While we await results from the 2016 Point-in-Time count, Minnesota has a good handle on our progress to date and the challenge remaining to reach the end of Veteran homelessness, thanks to the Minnesota Homeless Veteran Registry. During last year’s Point-in-Time count, we identified 297 Veterans statewide, as part of the largest push to identify Veterans ever conducted. Since then, 23 Veterans we identified have left the state or become incarcerated. In one tragic case, a Veteran on the Registry died before he was housed. The most important news is this: we’ve housed 339 homeless Veterans since January 2015. As a measure of progress, it is significant that more Veterans have been housed to date than were originally identified in the 2015 Point-in-Time count.
On Dec. 5, 2015 the Minneapolis Veterans Home was filled with holiday cheer. The day before St. Nicholas Day was one that was buzzing with Veterans young and old teeming to decorate the 3rd floor common areas and hallways with some seasonal décor. Residents of the Home came into the halls to see what the noise was and found 12 strapping young Veterans, arms filled with boxes, who had come to volunteer their time to these Residents that would be spending their holidays staying at the Home.
The University of St. Thomas’ Veterans Club had come to visit and got started immediately by unraveling garland across the ceiling and around the welcome desks, gift wrapping picture frames and topping them with bows, spreading lights around Christmas trees and, most importantly, talking Veteran to Veteran with the Residents of the Minneapolis Home.

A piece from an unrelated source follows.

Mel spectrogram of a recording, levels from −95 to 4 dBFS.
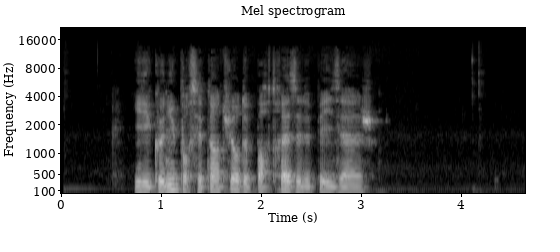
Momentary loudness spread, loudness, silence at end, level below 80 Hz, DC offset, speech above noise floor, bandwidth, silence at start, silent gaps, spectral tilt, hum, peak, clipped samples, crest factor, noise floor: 5 LU; -30 LUFS; 1.5 s; -72 dBFS; under 0.1%; 46 dB; 13.5 kHz; 0.75 s; none; -6 dB/octave; none; -12 dBFS; under 0.1%; 20 dB; -76 dBFS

Transforming the Home into a holiday environment was, at first, very cosmetic, but soon the halls were alive with chatter as Residents lent a hand to decorate or give advice on hanging lights and the seasonal spirit awoke. Everyone involved started to feel good and thankful: the Residents for the volunteers and the volunteers for the Residents.
This Veterans Day, was an especially memorable for the families of Earl Hoff and Clarence Quanrud. Two Minnesota Veterans that both served in the Korean War, and as mayor of Preston, Minnesota where this Veterans Day they became the first Veterans laid to rest in Preston’s newly-opened State Veterans cemetery.
The official State of Minnesota Veterans Day celebration, held at the Veteran Memorial Community Center in Inver Grove Heights on the 11th of November was attended by many Veterans from across the state and representing a wide varieties of conflicts.
One group in particular stood out as two older Marines walked into the Center wearing ice-blue jackets that read, “The Chosin Few.” Being a Marine myself, knowing the history of the Marine Corps’ battles; what happened in Korea, especially in the Chosin Reservoir, made this sight an awe-inspiring experience. I didn’t want to immediately bombard them with conversation, so I held back while they helped themselves to the breakfast buffet and made their way to their seats.